Author Affiliations

Emeritus Professor of Neurology in the Medical School of the University of Pennsylvania PHILADELPHIA

Arch NeurPsych. 1928;20(2):235-243. doi:10.1001/archneurpsyc.1928.02210140003001

One of my earliest clinicopathologic publications was an article concerning a large hemorrhage into the thalamus in which, besides giving the symptomatology of the disease, I also recorded the macroscopic observations found at necropsy. A well marked tract of degeneration extended from the thalamus to the inferior olive.1

Tilney2 and others have shown the connections between the inferior olive and the cerebellum.

The parietal lobe is of importance in any consideration of the symptomatology of the cerebellum, as one of the mistakes occasionally made is that of confusing conditions of this lobe with disease of the cerebellum.

By a neurophysiologist as able as Lewandowsky,3 the cerebellum has been described as an organ of muscular sensibility. The reason for this and similar mistakes is not hard to see.
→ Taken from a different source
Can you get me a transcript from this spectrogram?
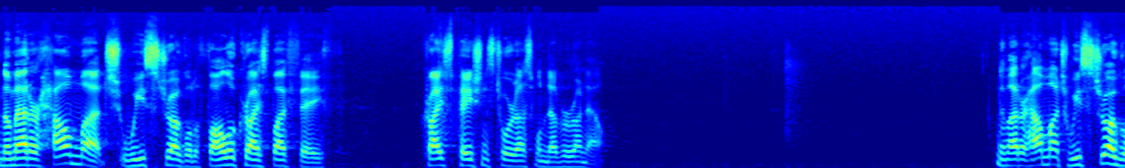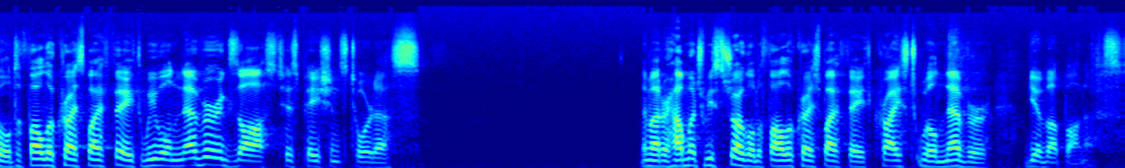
No matter how much we struggle to follow Christ by faith, Christ's patience toward us will never run out. No matter how much we struggle to follow Christ by faith, we will never exhaust his patience toward us. No matter how much we struggle to follow Christ by faith, Christ will never give up on us.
Loss of muscular sense from disease of the parietal lobe or of the thalamus or from the sensory tracts coming